I heard that 28 of the approximately 40 private washing stations were burnt down in and around the small town of Yirgacheffe. It’s unclear who the arsonists were. As a good friend confirmed, none of the washing stations in the cooperative system (Yirgacheffe Union) were destroyed, and also 13 private washing stations were spared. I got this info from Seattle Coffee Works. I have many friends from Ethiopia and they have been telling me the problems that are going on in the Countryside in their country. But i did not know where this was taking place. My heart goes out to the people of Ethiopia!

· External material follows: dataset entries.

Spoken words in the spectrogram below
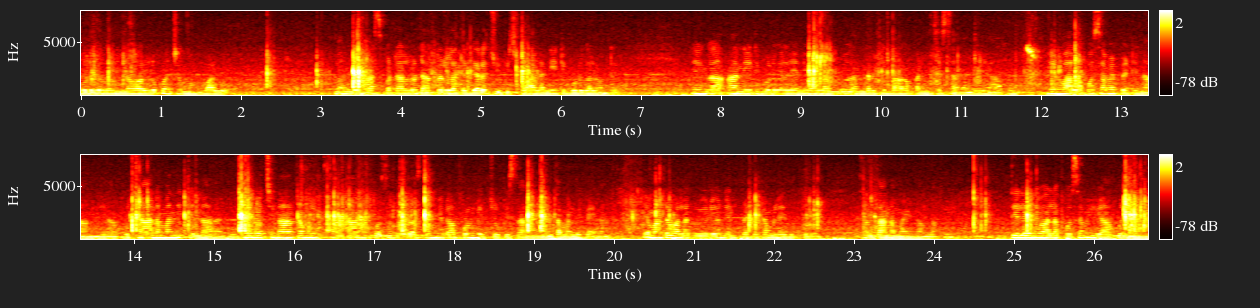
బుడుగలు ఉన్న వాళ్ళు కొంచెం వాళ్ళు మంది హాస్పిటల్లో డాక్టర్ల దగ్గర చూపించుకోవాలి. నీటి బుడగలు ఉంటాయి ఇంకా ఆ నీటి బుడగలు లేని వాళ్ళకు అందరికీ బాగా పనిచేస్తుందండి ఈ యాప్. నేను వాళ్ళ కోసమే పెట్టినాను ఈ ఆకు చాలా మంది తిన్నారండి. నేను వచ్చినాక మీకు సంతానం కోసం మీరు వస్తే మీరు అప్పుడు మీకు చూపిస్తాను ఎంతమందికైనా. ఏమంటే వాళ్ళకి వీడియో నేను పెట్టడం లేదు ఇప్పుడు సంతానం అయిన వాళ్ళకి. తెలియని వాళ్ళ కోసం ఈ ఆకు నేను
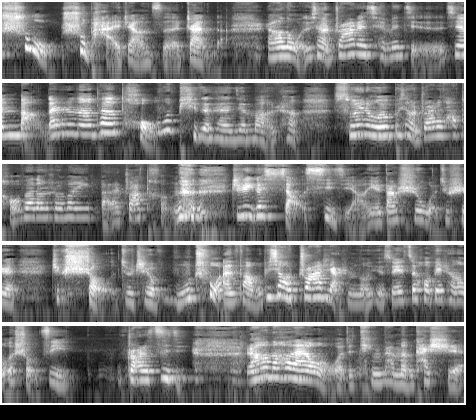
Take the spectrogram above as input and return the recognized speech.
竖竖排这样子站的。然后呢，我就想抓着前面姐姐的肩膀，但是呢，她的头发披在她的肩膀上，所以呢，我又不想抓着她头发，到时候万一把她抓疼了，这是一个小细节啊。因为当时我就是这个手就是无处安放，我必须要抓着点什么东西，所以最后变成了我的手自己。抓着自己，然后呢，后来我我就听他们开始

Ethiopia has long been governed by an authoritarian regime providing stability to an otherwise unstable region (Somalia, Eritrea, Sudan and Yemen are all directly neighboring or nearby countries). At the same time, the government has been criticized for well-documented human rights violations. The country continues to be one of the poorest countries in the world, with an explosive population growth of around 2.5% per year. It also has seemed on an economic upswing in recent years with double-digit GDP growth and quite a few major infrastructure projects underway (e.g. hydro-electric damn on the Nile, new highways to the South, new train line from Addis Ababa to the port city of Djibouti, light rail in Addis Ababa).
There had been political protests all summer long this year. From distant Seattle, at first I thought the main reason for political unrest was the fact that the largest ethnic groups (the Oromo and Amahara) did not feel adequately represented in government. The realities of Ethiopian politics are way more complex than that. On October 9, 2016, the Ethiopian government declared a State of Emergency for the entire country.
What the burning of 28 washing stations means for the 2016-17 crop year in Yirgacheffe coffee remains to be seen. Friends from Yirgacheffe directly affected by this tragedy said they’ll be able to rig together provisional working washing stations in the next two or three weeks. They will try to get as ready as they can to process this crop’s coffee cherries. If they don’t, there is sure to be a shortage of processing capacity in Yirgacheffe this year, and that might mean any number of things:
a) coffee cherries left on the trees because there won’t be enough processing capacitity;
b) lower quality because washing stations won’t have enough drying space to process the coffee;
c) lower availability of Yirgacheffe coffee and increased prices for the coffee that does come through;
d) further decreased income for already poor small holder farmers in the Yirgacheffe region.